Beginning at the line with "Can you work", please repeat each line exactly through the end of the records below, including that first line and the last, but no pictures.

===== Material supplied

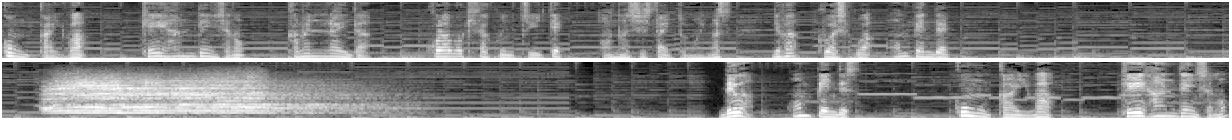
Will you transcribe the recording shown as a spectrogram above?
今回は京阪電車の仮面ライダーコラボ企画についてお話ししたいと思います。では、詳しくは本編で。では、本編です。今回は、京阪電車の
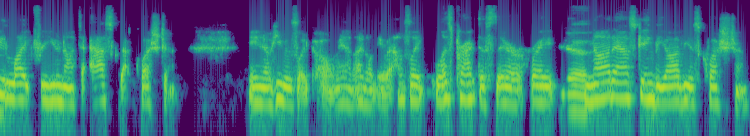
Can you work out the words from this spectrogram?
it be like for you not to ask that question you know, he was like, oh man, I don't even. I was like, let's practice there, right? Yeah. Not asking the obvious question.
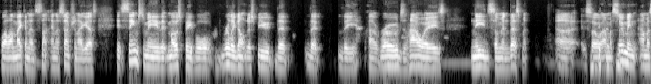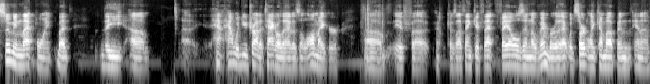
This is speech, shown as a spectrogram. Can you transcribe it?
well, I'm making an, assu- an assumption, I guess. It seems to me that most people really don't dispute that that the uh, roads and highways need some investment. Uh, so I'm assuming I'm assuming that point, but the um, uh, how, how would you try to tackle that as a lawmaker? Um, if because I think if that fails in November, that would certainly come up in in a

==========

Solution to the problem
Can you work out the words from this spectrogram?
it be like for you not to ask that question you know, he was like, oh man, I don't even. I was like, let's practice there, right? Yeah. Not asking the obvious question.
This is speech, shown as a spectrogram. Can you transcribe it?
well, I'm making an, assu- an assumption, I guess. It seems to me that most people really don't dispute that that the uh, roads and highways need some investment. Uh, so I'm assuming I'm assuming that point, but the um, uh, how, how would you try to tackle that as a lawmaker? Um, if because I think if that fails in November, that would certainly come up in in a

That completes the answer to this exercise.